Future missions to Mars will likely expose astronauts to a staggering amount of radiation during the trip which equates to about what a human can handle in a lifetime, NASA scientists said Thursday.

Curiosity's Radiation Assessment Detector (RAD) is the first instrument to measure the radiation environment on Mars. The instrument found even if astronauts remain in spacecraft, they are still exposed a lifetime limit of radiation.

The findings, which are published in the May 31 edition of the journal Science, indicate radiation exposure for human explorers could exceed NASA's career limit for astronauts if current propulsion systems are used.
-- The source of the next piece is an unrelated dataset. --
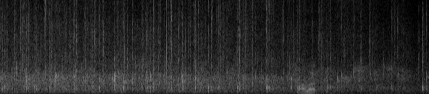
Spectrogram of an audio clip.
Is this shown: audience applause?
yes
"In terms of accumulated dose, it's like getting a whole-body CT scan once every five or six days," said Cary Zeitlin, a principal scientist at the Southwest Research Institute (SwRI) in San Antonio and lead author of the paper on the findings. "Understanding the radiation environment inside a spacecraft carrying humans to Mars or other deep space destinations is critical for planning future crewed missions."

That dose is enough to raise the astronaut's cancer risk by about three percent. "It is clear that the exposure from the cruise phases alone is a large fraction of (and in some cases greater than) currently accepted astronaut career limits," the study says. "Time spent on the surface of Mars might add considerably to the total dose."

 The information provides space mission designers with clues on how to build a spacecraft with sufficient protection for future occupants.

NASA aims to send a crew to orbit the red planet by the mid-2030s. Private outfits like Inspiration Mars - backed by NASA engineer-turned-space tourist Dennis Tito - are seeking volunteers for a Mars flight.

The research team comprise up of NASA researchers and scientists at the Southwest Research Institute in Colorado. They measured radiation levels on the Mars Science Laboratory, the spacecraft that transported the Curiosity rover to Mars in 2012. A subsequent study will measure Curiosity's radiation levels while the rover has been on Mars's surface.